Let’s build one big pipeline with a faucet in every home

This editorial from The New York Times is amusing. The author speaks of bottled water and how it’s, among many apparent faults, not socially responsible. His logic is boring. Consider:

Bottled water is undeniably more fashionable and portable than tap water. The practice of carrying a small bottle, pioneered by supermodels [my note – Huh???], has become commonplace. But despite its association with purity and cleanliness, bottled water is bad for the environment. It is shipped at vast expense from one part of the world to another, is then kept refrigerated before sale, and causes huge numbers of plastic bottles to go into landfills.

Of course, tap water is not so abundant in the developing world. And that is ultimately why I find the illogical enthusiasm for bottled water not simply peculiar, but distasteful. For those of us in the developed world, safe water is now so abundant that we can afford to shun the tap water under our noses, and drink bottled water instead: our choice of water has become a lifestyle option. For many people in the developing world, however, access to water remains a matter of life or death.

More than 2.6 billion people, or more than 40 percent of the world’s population, lack basic sanitation, and more than one billion people lack reliable access to safe drinking water.
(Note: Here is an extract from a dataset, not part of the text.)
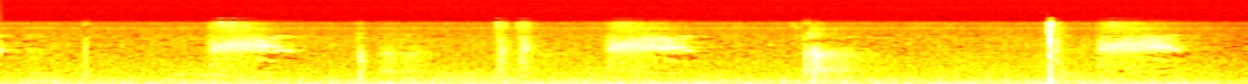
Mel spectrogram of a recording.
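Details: Squirrel giving rough, raspy call bursts about every two to three seconds, mixed with scattered sharp clicks over constant low background noise.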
The World Health Organization estimates that 80 percent of all illness in the world is due to water-borne diseases, and that at any given time, around half of the people in the developing world are suffering from diseases associated with inadequate water or sanitation, which kill around five million people a year.

Widespread illness also makes countries less productive, more dependent on outside aid, and less able to lift themselves out of poverty. One of the main reasons girls do not go to school in many parts of the developing world is that they have to spend so much time fetching water from distant wells.
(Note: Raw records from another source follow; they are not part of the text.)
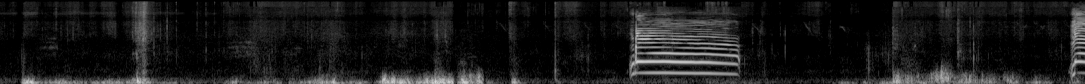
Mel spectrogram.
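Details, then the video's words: Goat calling with a loud, level, nasal bleat lasting about a second. A second bleat begins at the very end, with rustling and knocking handling noises between calls. "Amazing sound call goat"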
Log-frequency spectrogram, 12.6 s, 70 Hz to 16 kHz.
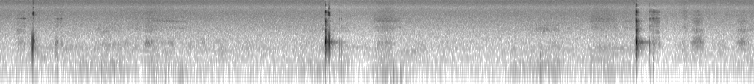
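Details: Infant hiccups: three sharp, brief hiccup bursts about five seconds apart, roughly 12 a minute, in a quiet room.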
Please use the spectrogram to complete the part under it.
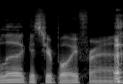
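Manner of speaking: ordinary delivery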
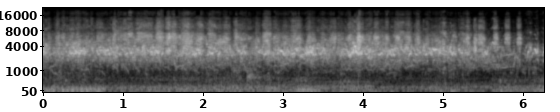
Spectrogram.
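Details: A group of Australian budgies sings, its busy, high-pitched chattering punctuated by brief sharper chirps every second or so.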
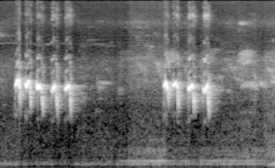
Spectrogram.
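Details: Female sooty-headed bulbul call aimed at males: five bright, downward-slurred notes in quick succession, a pause, then a matching burst of four to five notes, over a soft low hum.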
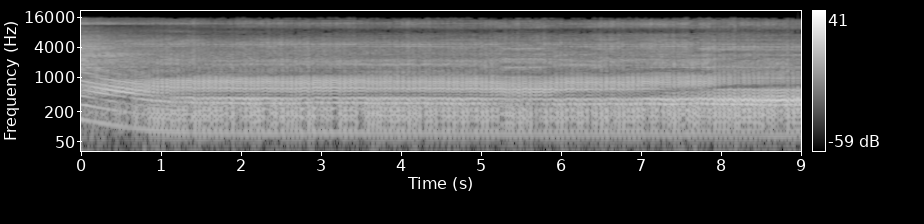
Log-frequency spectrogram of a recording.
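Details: Hyundai 650 chainsaw after repair of it starting then stalling: revs up quickly, then holds a smooth, even high-pitched drone with no stumbling or dying; runs healthy.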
I agree, clean water is a major issue and much suffering would cease with easy access to it. But… Illness alone does not make developing countries more dependent on outside aid. Tyrannical dictatorships make developing countries more dependent on outside aid. Illogical foreign aid policies by the developed world, in support of said dictatorships, makes developing countries more dependent on outside aid. The United States gives money to countries all around the world. Why aren’t they improving? Why do we see the same issues over and over?

And yet, the author continues with this:

Clean water could be provided to everyone on earth for an outlay of $1.7 billion a year beyond current spending on water projects, according to the International Water Management Institute. Improving sanitation, which is just as important, would cost a further $9.3 billion per year. This is less than a quarter of global annual spending on bottled water.

What if, just maybe, the incompetent, willfully negligent governments in developing countries misappropriate those additional funds. What then? Perhaps the palaces of Iraq could possibly verify such a radical theory. Regardless, as long as there are non-caring, bottled-water guzzling fashionistas, I’m glad that there are people smart enough to remind me that throwing more money at the problem is the answer. Brilliant!

(Hat tip: Radley Balko)